Effective forest fire management involves evaluating the risk of fire, predicting fire behaviour, and responding to fires.

In recent decades, research and technology has led to the development of many innovative tools for fighting fires.

Over the past twenty years, the Canadian Forest Service has developed information systems that use advanced technologies, such as remote sensing and geographic information, to monitor and report on forest fire activity at a national scale. 

Prescribed Burning

According to Natural Resources Canada, forest managers sometimes use prescribed burning to get rid of built-up fuel loads in forested areas.
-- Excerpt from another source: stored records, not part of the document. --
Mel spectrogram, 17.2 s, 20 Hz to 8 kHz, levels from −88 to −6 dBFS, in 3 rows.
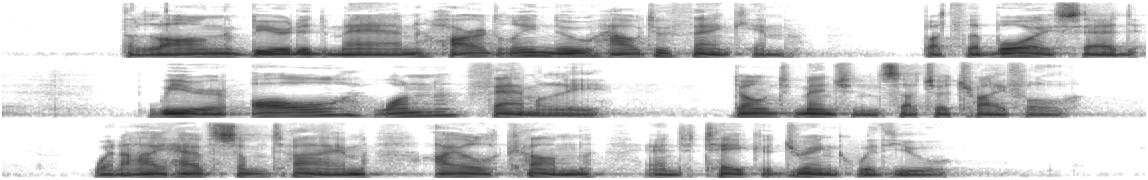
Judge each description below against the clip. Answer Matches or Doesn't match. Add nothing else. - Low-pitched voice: Matches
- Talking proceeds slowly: Matches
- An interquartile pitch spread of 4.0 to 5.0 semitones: Matches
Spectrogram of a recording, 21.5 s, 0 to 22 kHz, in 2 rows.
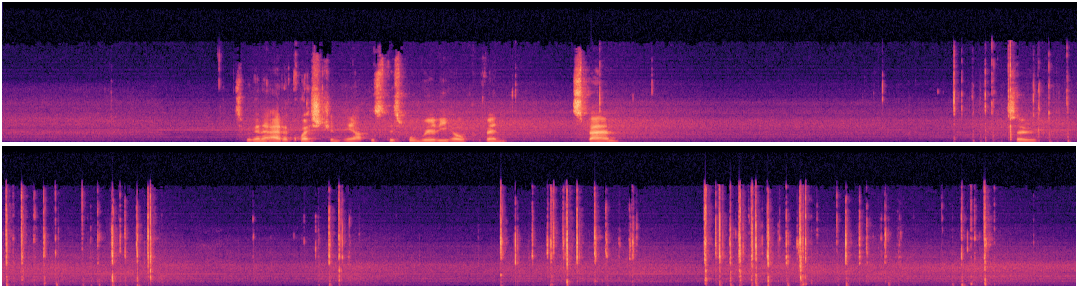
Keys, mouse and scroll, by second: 9.6-12.2 typing, 13.6-14.5 typing, 15.8-20.3 typing, 20.5 Return.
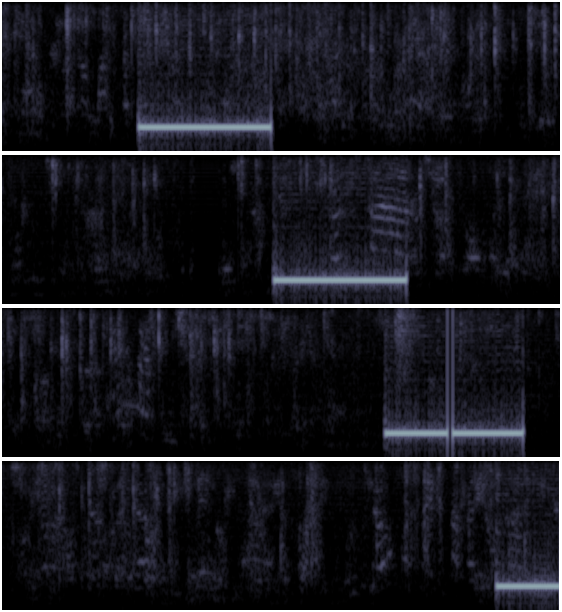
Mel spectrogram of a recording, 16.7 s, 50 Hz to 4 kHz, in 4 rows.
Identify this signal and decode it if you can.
Ringback tone (Europe, 425 Hz), with speech.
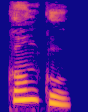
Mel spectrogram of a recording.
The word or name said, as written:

These planned and controlled burns are referred to as “prescribed fires.” They are a versatile management tool, often used to reduce the risk of large, uncontrollable fires breaking out.

Large fires are responsible for the greatest amount of area burned in Canada and they pose the highest risk to Canadians’ property, health and safety.

Prescribed burning is also used to improve wildlife habitat or meet other resource management objectives.

Quick Fact
In 2002, prescribed fires burned more than 3,500 hectares of forest, but that's still less than 0.2 per cent of the total forest area that burned in that year.
Canada is recognized as a world leader in forest fire research and management. 
To understand this better, you only need to look at some of these resources available:

  • Alberta Wildfire has a website that has a lot of information on wildfires in Alberta.
The resources above will help you better understand why Canada is recognized as a world leader in forest fire research and management.